_Work required_
Copy out exactly the lines from the one containing "I only have" to the last line of the records below, both included, and leave out any pictures.

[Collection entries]

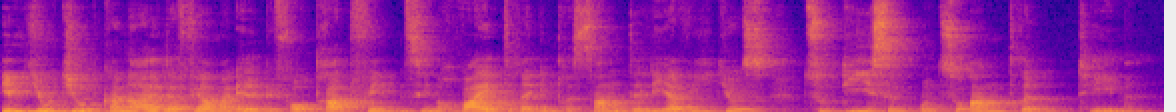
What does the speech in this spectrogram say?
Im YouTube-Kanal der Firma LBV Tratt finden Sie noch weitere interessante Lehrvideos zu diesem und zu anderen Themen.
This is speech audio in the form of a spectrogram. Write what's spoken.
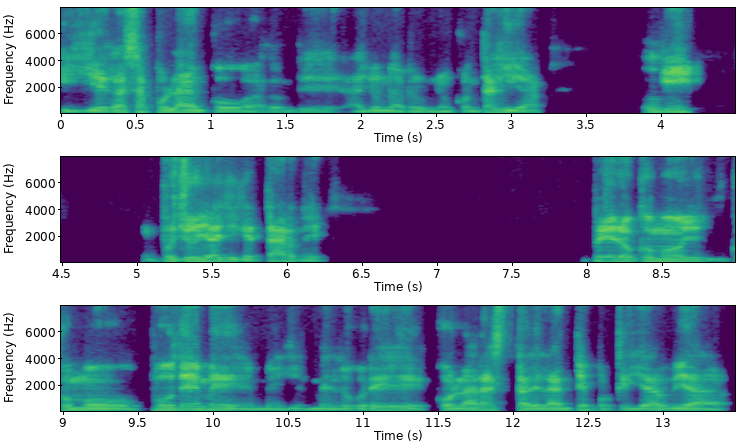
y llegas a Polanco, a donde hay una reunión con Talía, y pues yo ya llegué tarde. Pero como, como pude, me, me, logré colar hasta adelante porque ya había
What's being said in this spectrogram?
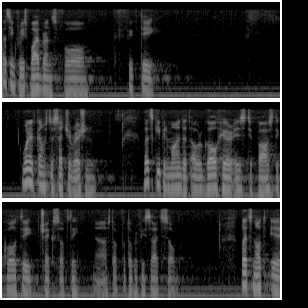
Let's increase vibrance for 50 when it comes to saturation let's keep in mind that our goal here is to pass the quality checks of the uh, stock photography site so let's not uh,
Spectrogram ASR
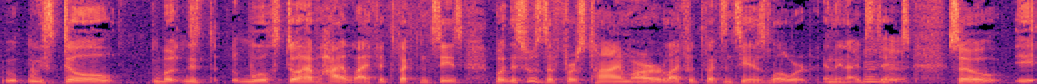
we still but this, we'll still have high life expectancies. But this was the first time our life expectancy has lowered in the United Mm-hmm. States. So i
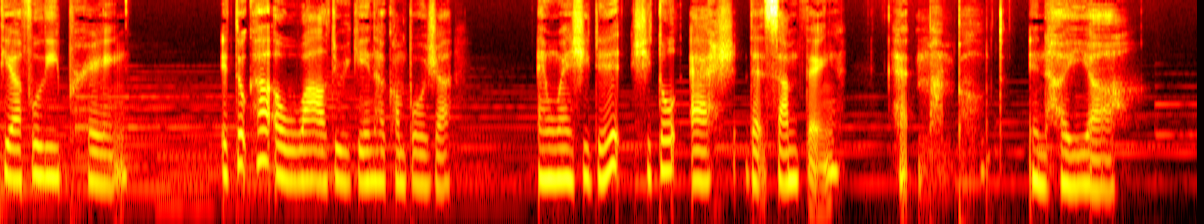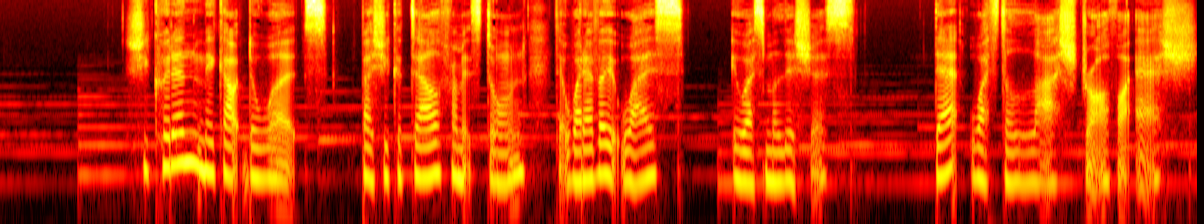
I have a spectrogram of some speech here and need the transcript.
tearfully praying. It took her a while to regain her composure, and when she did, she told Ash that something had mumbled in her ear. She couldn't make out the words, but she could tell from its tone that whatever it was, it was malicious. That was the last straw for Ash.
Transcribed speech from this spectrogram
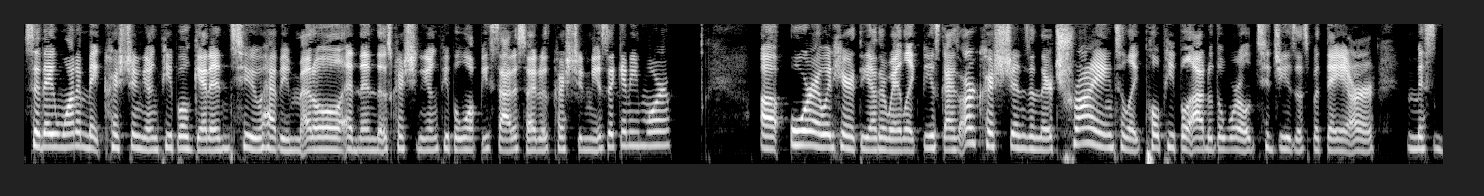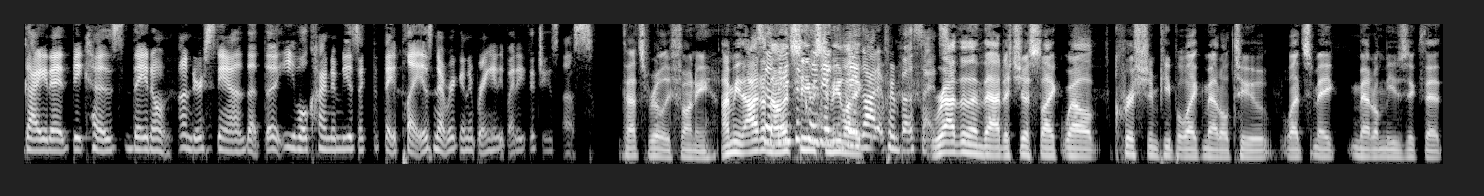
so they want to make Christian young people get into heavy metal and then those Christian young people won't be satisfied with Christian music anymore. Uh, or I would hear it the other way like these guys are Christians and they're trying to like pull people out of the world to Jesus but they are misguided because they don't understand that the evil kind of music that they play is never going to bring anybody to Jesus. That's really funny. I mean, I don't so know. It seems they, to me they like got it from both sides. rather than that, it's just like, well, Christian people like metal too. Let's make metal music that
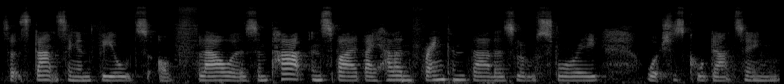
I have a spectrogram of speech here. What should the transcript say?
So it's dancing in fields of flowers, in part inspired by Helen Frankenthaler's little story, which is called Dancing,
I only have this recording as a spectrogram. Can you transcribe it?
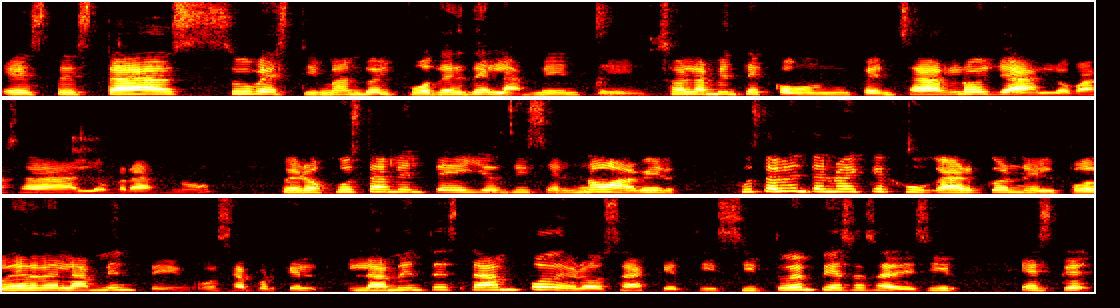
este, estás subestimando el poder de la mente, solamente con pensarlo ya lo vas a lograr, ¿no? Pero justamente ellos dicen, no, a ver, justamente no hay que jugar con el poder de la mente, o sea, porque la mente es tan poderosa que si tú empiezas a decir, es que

_Response to this task_
I only have this recording as a spectrogram. Can you transcribe it?
este, estás subestimando el poder de la mente, solamente con pensarlo ya lo vas a lograr, ¿no? Pero justamente ellos dicen, no, a ver, justamente no hay que jugar con el poder de la mente, o sea, porque la mente es tan poderosa que si tú empiezas a decir, es que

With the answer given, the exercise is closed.